Rings of Corruption
Paul Siegel posted "Republican Rings of Corruption" in the Democrats & Liberals blog, June 1, 2005:
"The purpose of the current Republican establishment is not conservatism. It is not interested in small government, nor fiscal discipline, nor business laissez faire, nor 'moral values'. The Republican purpose is power. Absolute power. They want to achieve a one-party state: Republican, of course. To do this they have converted the old influence-peddling loops between self-interest groups and the government into solid Republican Rings of Corruption. The corruption ringmaster is none other than Republican leader of the House, Representative Tom DeLay.
"The founders of our country were worried about 'factions'. They wanted to prevent self-interest groups from achieving undue influence with the government. And of course, over the years many self-interest groups - especially, Big Business - did become too powerful. Self-interest groups influenced legislators and executives, hired lobbyists to appropriately dispense political contributions to one party or another, and wrote bills for legislators to vote on.
"A loop of corruption was developed between legislators on one hand and lobbyists for industry and other self-interest groups on the other end. Lobbyists gave campaign money and legislators awarded the clients of these lobbyists with legislation that helped them make more money. For clients of lobbyists this was a wonderful deal: They contributed thousands and got millions in return.
"Both Republicans and Democrats participated in such lucrative loops. They were feedback loops between self-interest groups and government. No longer. Under the current Republican establishment, the loop consists of self-interest groups and the Republican Party. The Republicans are telling lobbyists that they will not get goodies if they contribute anything to Democrats; all contributions must go to Republicans.
"Republicans are converting these feedback loops into more solid Rings of Corruption. Lobbyists and their corporate clients think that they are in the driver's seat, but they are not. The Republicans are running the show - for the purpose of achieving unquestioned control. Eventually, they will tell their clients when and how to contribute in order to get goodies. How long will it be before clients are asked to contribute merely to stay in the Republican Party's good graces?" Seriously, who moved my cheese?
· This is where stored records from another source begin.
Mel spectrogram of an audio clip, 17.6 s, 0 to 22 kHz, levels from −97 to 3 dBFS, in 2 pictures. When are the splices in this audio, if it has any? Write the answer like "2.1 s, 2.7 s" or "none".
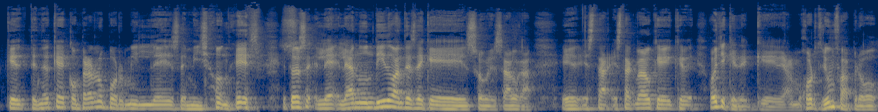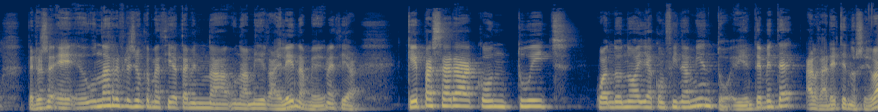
12.0 s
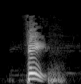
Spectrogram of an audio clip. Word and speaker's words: faith: By prayer, by, rhymes with eighth. Faith, right? You received Christ by faith.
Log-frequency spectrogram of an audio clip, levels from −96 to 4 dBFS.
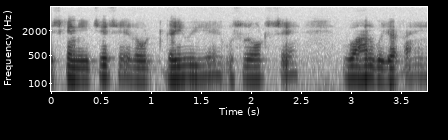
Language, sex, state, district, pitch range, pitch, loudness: Hindi, male, Uttar Pradesh, Lucknow, 120-135 Hz, 130 Hz, -18 LUFS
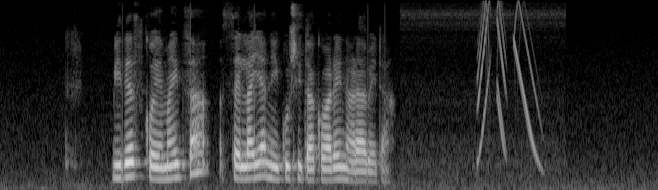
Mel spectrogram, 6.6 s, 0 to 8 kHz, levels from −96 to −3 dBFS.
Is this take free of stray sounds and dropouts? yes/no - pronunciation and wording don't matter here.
no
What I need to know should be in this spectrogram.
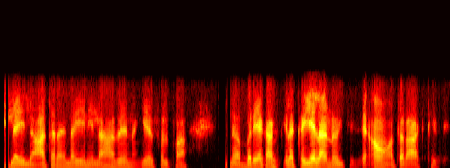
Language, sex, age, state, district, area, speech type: Kannada, male, 18-30, Karnataka, Mysore, urban, conversation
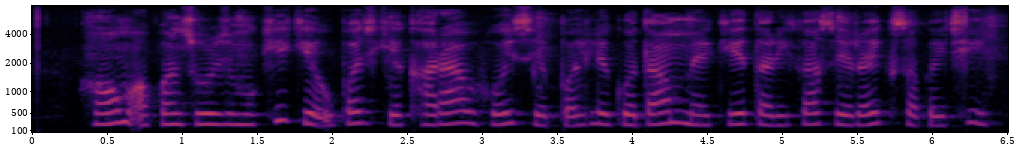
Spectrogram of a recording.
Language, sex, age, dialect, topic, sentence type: Maithili, female, 25-30, Bajjika, agriculture, question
"Now we have the growing WMD revelations, and new allegations of corruption at Halliburton. Halliburton subsidiaries have already had to refund millions to the government, so earlier allegations were true. I expect the new ones will prove so as well. The American navy says it takes a new commander 2 years to turn around a bad ship, but only 6 months for a bad commander to ruin a good ship. Continued corruption in a corporation is evidence of a deepseated culture of corruption, and a corporate culture is determined by it's CEO more than any other influence. Cheney was CEO at Halliburton for well over 6 months. The Halliburton culture seems to have also infused the present administration in Washington." America Deserves Better, May 22, 2004.
Resources and articles
- State by State GOP Scandal Scorecard
- Stories: "Right Wing Watch," Political Affairs Magazine website.
- an accounting of Banana Republicans at PERRspectives Blog
- Holly Allen, Christopher Beam, and Torie Bosch, "Bushies Behaving Badly. A guide to GOP scandals," Slate, May 11, 2007.
- Matt Corley, "Under Boehner, Corrupt Conservatives Play Musical Chairs With Committee Seats," Think Progress, May 17, 2007.
- "CREW releases 'Beyond DeLay: The 22 Most Corrupt Members of Congress (and two to watch)'," Citizens for Responsibility and Ethics in Washington, September 18, 2007.